(AP) Dominican police are investigating the decapitation of a migrant from neighboring Haiti.
Police Maj. Jose Llubres says the victim’s body was found Saturday in the Buenos Aires neighborhood of the capital, Santo Domingo. He says residents allege the victim killed a local merchant and police are investigating whether he was slain in revenge.
The Foreign Ministry described the killings as an “incident between individuals” in a statement Tuesday.
Haitian officials have called the migrant’s killing barbarous and questioned whether Dominican police could have prevented it.
About 1 million people of Haitian descent live in the Dominican Republic, often suffering discrimination and violence.

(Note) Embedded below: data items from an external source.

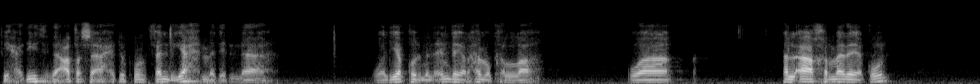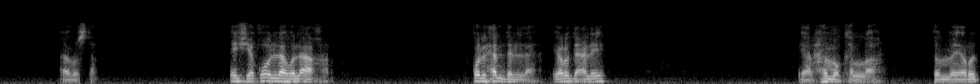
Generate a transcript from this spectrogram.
في حديث إذا عطس أحدكم فليحمد الله وليقل من عنده يرحمك الله. والآخر ماذا يقول؟ مصطفى. إيش يقول له الآخر؟ يقول الحمد لله. يرد عليه؟ يرحمك الله. ثم يرد؟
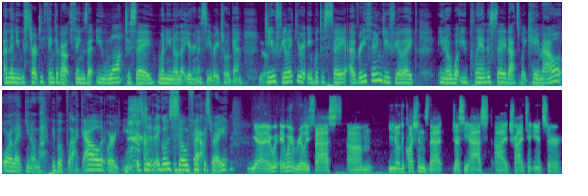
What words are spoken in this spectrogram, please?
and then you start to think about things that you want to say when you know that you're going to see Rachel again. Yeah. Do you feel like you're able to say everything? Do you feel like you know what you plan to say that's what came out or like you know a lot of people black out or it's just it goes so fast right Yeah, it, w- it went really fast. Um, you know, the questions that Jesse asked, I tried to answer,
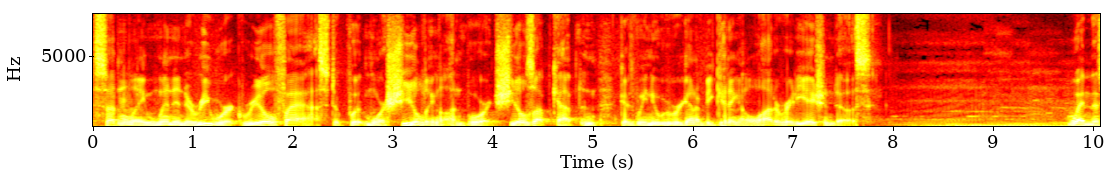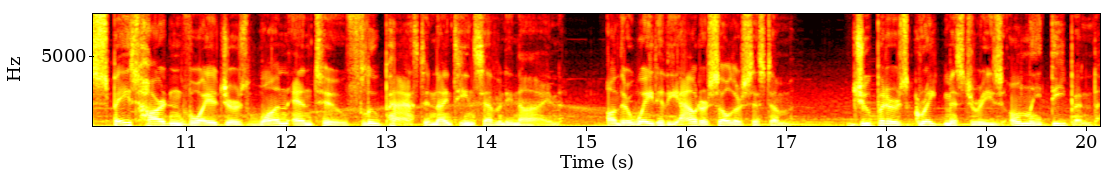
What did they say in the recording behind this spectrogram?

I’m not naive. I know that many crimes against Haitians go unreported. Funny thing is, many Dominicans have Haitian blood running through their veins. Trujillo himself was mixed. Author Michele Wucker wrote, “He wore pancake make-up to lighten the traces of color his Haitian grandmother’s blood had left in his skin.” Today, I’m not sure what exactly is our current President’s stance is on being of mixed ancestry, though his features speak volumes. Thankfully, President Leonel Fernandez is an educated man. I really hope that Barack Obama’s ascension to power in the United States will inspire him to act boldly and deal with this racial ignorance in DR. Our obsession and self-hatred is holding us back from realizing our potential in the global community. It is also holding us back from providing aid and working with our neighbors for a mutually beneficial future.
I live in a predominantly Dominican neighborhood in New York City where I’ve heard very, very dark-hued Dominican men and women talk about “stupid black Haitians.” These people need to go to the 99 cent store on 207th street and purchase a mirror. I’ve read and listened to Dominicans here complain about their neighbors stealing jobs from family members back home, blaming Haitians for stressing out their economy to the breaking point. But, um, hello, Haitians are doing the jobs Dominicans think they’re above doing, like cutting that sugar cane. People need to understand that these so-called “black Haitian savages” delivered us Dominicans from the evils of slavery. I mean, like, they really didn’t have to do that for us.
Today, like true internationalists, many Haitians not only speak Creole, but French and Spanish to boot (I mean, they’ve gotta learn Spanish if they wanna eartin DR, right?) On the other hand, you will rarely meet a Dominican who waxes poetic in Creole or French. And if Haitians are so inferior, why don’t we have a filmmaker like Raoul Peck challenging us rethink the world around us? We Dominicans make ridiculous, buffoon-like comedies that aren’t really funny.
We are deeper than that. Yes, claro, we have the Pulitzer prize-winning Junot Diaz. I loved the nuances and footnotes in The Brief Wondrous Life of Oscar Wao so much so, that I spent several weeks slowly reading the last three pages of the book for fear that the experience would end. Junot’s masterful tome illustrates that there is hope for us all to explore our own issues, instead of having someone else do it for us. We may change the way we see ourselves, our neighbors and the way others see us.
Contrary to what the film Sugar might lead one to believe (said flick, incidentally, was the crown jewel of the aforementioned film festival), Dominican girls in the hood aren’t oversexed sluts who wait patiently at home as their men migrate north and lust for all things American—from apple pie, to baseball and cornfed blondies. It’s not cool for Dominican women to be reduced to two-bit whores, be it in films or in real life (have you seen all the American and European men who rent underage girls in D.R.?), and it’s not kosher for us Dominicans to treat Haitians like sub-humans. One island. One blood. We need reexamine our whole selves.